The company updated the software that powers meeting-room devices this week, improving the calendar, expanding touch controls and adding capabilities for workers logged in with their accounts. However, industry observers said Teams Rooms on Android still lacks critical features found in the Windows product.
Constellation Research analyst Dion Hinchcliffe said key, user-requested capabilities remain missing from the Android version. For example, workers can't use Microsoft's direct guest join feature to enter Zoom or Webex meetings, a crucial omission as hybrid work gains prominence.
"Few organizations can dedicate one room for Teams and another for Zoom," he said.
Gartner analyst Brian Doherty said cross-functionality is essential. Many companies use Teams for internal collaboration and another meeting platform for dealing with outside parties.

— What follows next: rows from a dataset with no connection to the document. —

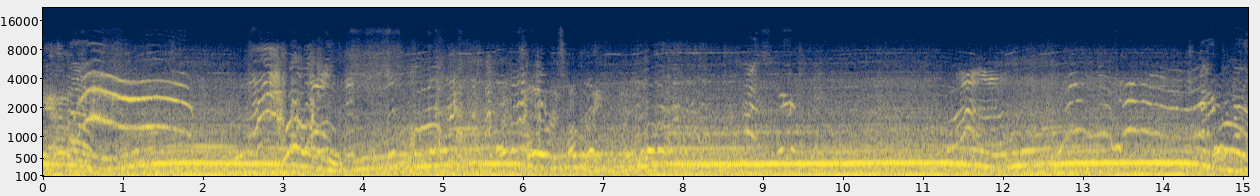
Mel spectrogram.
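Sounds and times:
diesel engine whine and rumble: 0.0s - 15.0s.

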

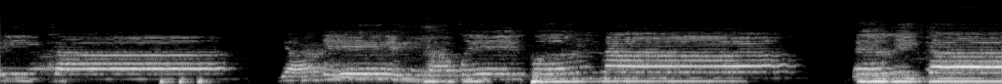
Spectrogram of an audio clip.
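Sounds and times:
low thumps: 1.6s - 2.2s.

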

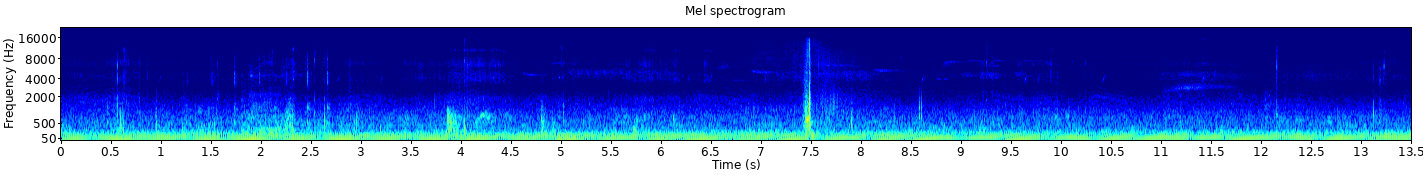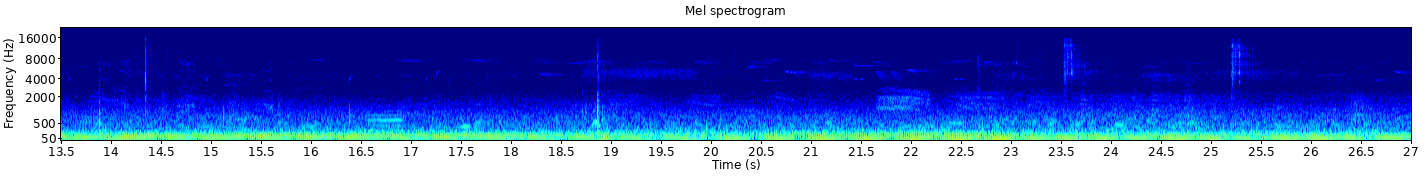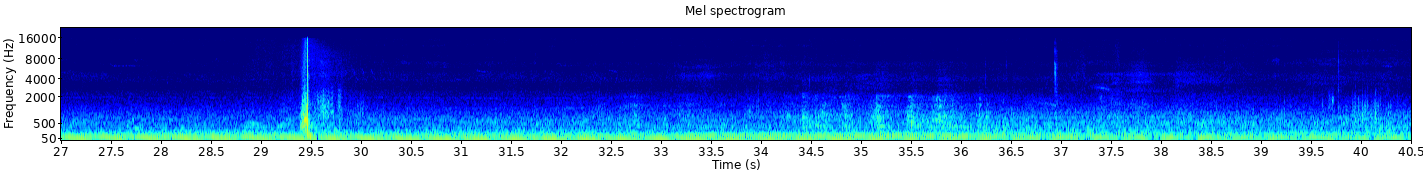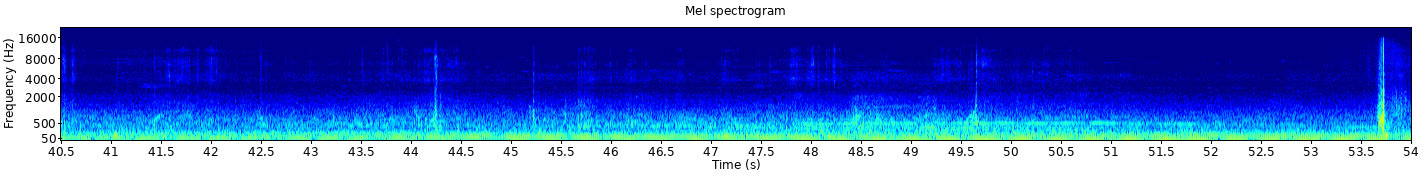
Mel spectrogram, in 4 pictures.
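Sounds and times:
faint bird calls: 10.4s - 11.8s, 16.4s - 23.2s
golf club striking ball: 29.4s - 29.9s, 53.6s - 54.0s.

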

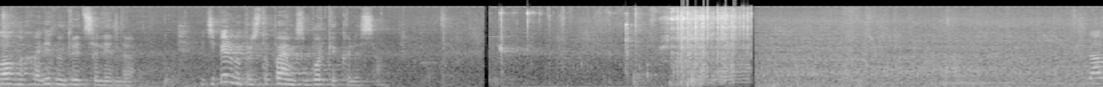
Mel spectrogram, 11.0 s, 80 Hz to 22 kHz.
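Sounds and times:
car engine running: 7.6s - 11.0s.

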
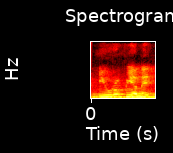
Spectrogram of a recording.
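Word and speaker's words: European: এখন সিঙ্গুলার বসানোর ক্ষেত্রে ইউরোপিয়ানে ই আছে, কিন্তু উচ্চারণ হচ্ছে ইউ যদি উচ্চারণ হয় সেক্ষেত্রে আমরা এখানে কি বসাবো, অ্যান বসাবো।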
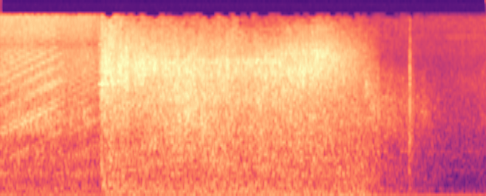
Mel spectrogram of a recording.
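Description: Wind rushes loudly, then dies away.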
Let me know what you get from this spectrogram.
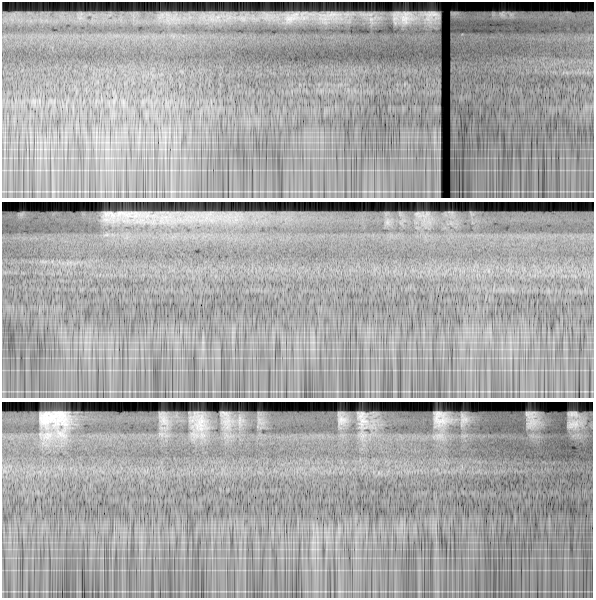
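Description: Red DB Regio electric passenger trains rolling past close by: a steady rumble of wheels on rail, loudest at the start. It breaks off abruptly about four seconds in, then resumes as a continuing pass-by, with a few short high-pitched wheel squeaks in the second half.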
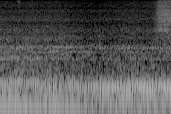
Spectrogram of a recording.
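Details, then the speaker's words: Ford Mustang that was hard starting, running after starter fluid ruled out inertia switch and fuel rail pressure sensor: low rumbling idle with a slight wavering hum, revs falling when gas is added; very weak dying fuel pump suspected. "So this seems to have the car running now, but the fuel pump is very, very weak, and it's just not going to last long."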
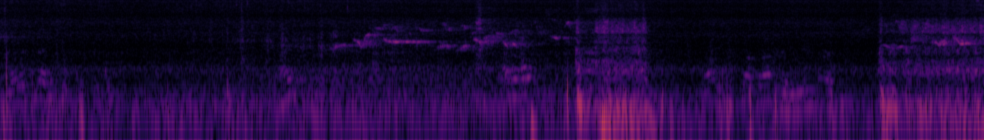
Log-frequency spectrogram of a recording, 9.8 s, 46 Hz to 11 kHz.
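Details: 1980 Peugeot J9 campervan, cold, not started for a week, just fitted with a new battery: long uneven cranking with scattered firing attempts before catching; hard cold start, long cranking.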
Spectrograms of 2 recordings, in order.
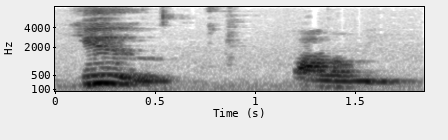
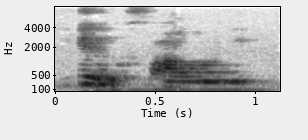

"If these Android devices are going to find wide adoption, Microsoft needs to bring direct guest join to them as well," he said.
Users also can't plug an HDMI cable into a Teams Rooms on Android device to share content, like they can on the Windows version, Hinchcliffe said. Android's outgoing video resolution is capped at 720p, as opposed to 1080p for Windows.
Some of the new features bring the two versions more in line, like better touch controls on the optional meeting consoles. Android-based workers were previously limited to on-screen directional keys, meaning they had to navigate the UI as if they were using a physical remote. Now employees can touch UI elements directly, like Windows users. Microsoft advised companies to check with their device manufacturer to ensure that it supports the update.
Like its Windows cousin, the home screen's calendar also displays the latest and scheduled meetings.
Workers logged into Teams Rooms on Android with their accounts will see improvements as well. Such users can blur or change their backgrounds, record meetings and start whiteboard sessions. Microsoft said it will add the latter two capabilities for shared accounts soon.
Metrigy analyst Irwin Lazar said bringing the Android edition of Teams Rooms up to snuff would help the rising number of businesses using Android devices. Metrigy data shows that 57% of companies plan to add video conferencing room systems to their meeting rooms this year. To meet the demand, hardware vendors, including Crestron, Poly and Logitech, have increased the production of Android devices, which are less expensive than Windows hardware.
Mike Gleason is a reporter covering unified communications and collaboration tools. He previously covered communities in the MetroWest region of Massachusetts for the Milford Daily News, Walpole Times, Sharon Advocate and Medfield Press. He has also worked for newspapers in central Massachusetts and southwestern Vermont and served as a local editor for Patch. He can be found on Twitter at @MGleason_TT.